(Data excerpts)

———

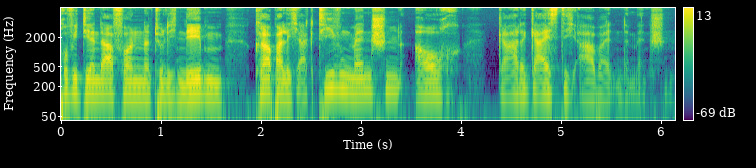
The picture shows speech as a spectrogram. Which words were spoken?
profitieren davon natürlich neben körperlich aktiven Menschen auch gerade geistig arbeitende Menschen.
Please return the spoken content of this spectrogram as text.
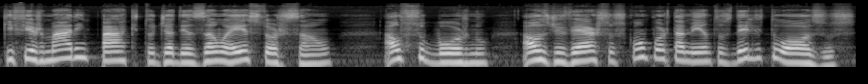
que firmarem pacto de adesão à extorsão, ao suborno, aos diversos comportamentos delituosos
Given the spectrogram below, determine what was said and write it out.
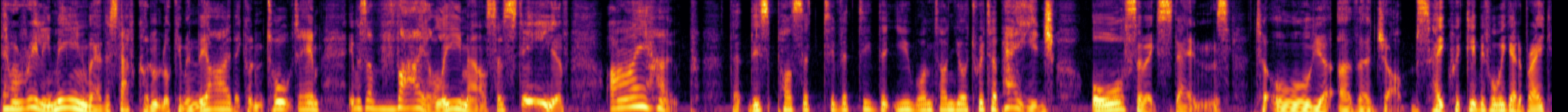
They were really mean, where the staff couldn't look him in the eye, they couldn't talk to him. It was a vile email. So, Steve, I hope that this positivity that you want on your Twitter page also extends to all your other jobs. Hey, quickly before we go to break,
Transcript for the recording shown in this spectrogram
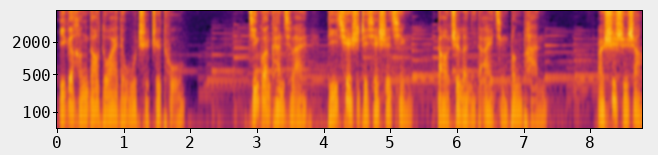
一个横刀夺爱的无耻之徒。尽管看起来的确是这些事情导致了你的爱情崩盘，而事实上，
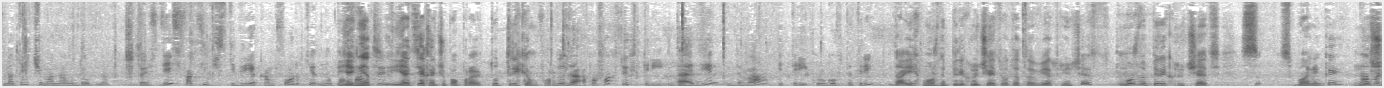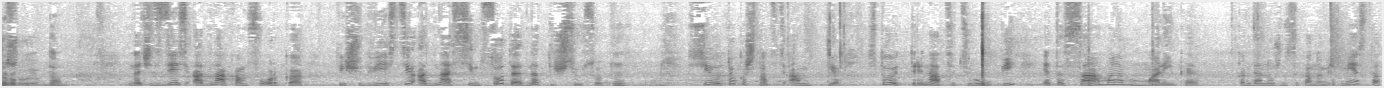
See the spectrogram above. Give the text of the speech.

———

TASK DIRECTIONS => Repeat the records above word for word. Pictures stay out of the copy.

REPLY =>
The picture shows speech as a spectrogram. Which words were spoken?
profitieren davon natürlich neben körperlich aktiven Menschen auch gerade geistig arbeitende Menschen.
Please return the spoken content of this spectrogram as text.
que firmarem pacto de adesão à extorsão, ao suborno, aos diversos comportamentos delituosos
Given the spectrogram below, determine what was said and write it out.
They were really mean, where the staff couldn't look him in the eye, they couldn't talk to him. It was a vile email. So, Steve, I hope that this positivity that you want on your Twitter page also extends to all your other jobs. Hey, quickly before we go to break,
Transcript for the recording shown in this spectrogram
一个横刀夺爱的无耻之徒。尽管看起来的确是这些事情导致了你的爱情崩盘，而事实上，
See the spectrogram above. Give the text of the speech.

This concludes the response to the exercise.